The islands of the eastern Caribbean prepared Sunday to face another potential disaster, with forecasters saying newly formed and likely to strengthen Hurricane Maria was headed for a hit on the Leeward Islands by Monday night.
Hurricane or tropical storm warnings were posted for many of the islands, including those already coping with the devastation caused by Hurricane Irma, such as St. Barts and Antigua and Barbuda.
The U.S. National Hurricane Center said Maria was expected to gain power and could be near major hurricane strength while crossing through the Leeward Islands late Monday on a path aiming toward Puerto Rico, the Dominican Republic and Haiti.
Global Affairs Canada advised people to avoid all travel to the following:
- British Virgin Islands
- U.S. Virgin Islands
- Sint Maarten
- Saint Martin
The storm had maximum sustained winds of 130 km/h Sunday evening. It was centred about 410 kilometres east-southeast of Dominica and heading west-northwest at 24 km/h.
The hurricane center said hurricane conditions should begin to affect parts of the Leeward Islands by Monday night, with storm surge raising water levels by 1.2 to 1.8 metres near the storm’s center. The storm was predicted to bring 15 to 30 centimetres of rain across the islands, with more in isolated areas.
It could make a direct hit on Puerto Rico, which was spared the full brunt of Irma, though power was knocked out to much of the island.
Gov. Ricardo Rossello said officials had prepared about 450 shelters with a capacity for nearly 68,000 people — or even 125,000 in an emergency. He said schools were cancelled for Monday and government employees would work only a half day.
Officials in the Dominican Republic urged people to leave areas prone to flooding and said fishermen should remain in port.

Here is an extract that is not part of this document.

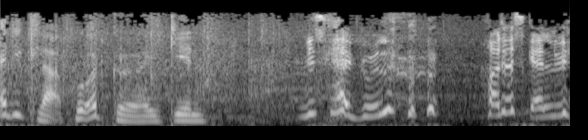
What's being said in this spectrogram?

Meanwhile, long-lived Hurricane Jose was moving northward off the U.S. Atlantic Seaboard, kicking up dangerous surf and rip currents. It wasn’t expected to make landfall but tropical storm watches were posted for all of the coast from Delaware to Massachusetts’ Cape Cod.
Jose was centred about 510 kilometres southeast of Cape Hatteras, N.C., and was moving north at 15 km/h. It had maximum sustained winds of 150 km/h.
In the Pacific, Tropical Storm Norma’s threat to Mexico’s Los Cabos area appeared to be easing. Forecasters said the storm’s center was likely to remain offshore.
Norma had winds of about 85 km/h and it was centred about 220 kilometres south-southwest of Cabo San Lucas. That area was hit two weeks ago by Tropical Storm Lidia, which flooded streets and homes and killed at least four people.
The Baja California Sur state government readied storm shelters and canceled classes for Monday as well as calling off a Mexican Independence Day military parade in the state capital, La Paz.
Meanwhile, Tropical Storm Lee weakened into a tropical depression far out in the Atlantic while Otis strengthened into a hurricane out in the Pacific. Neither threatened land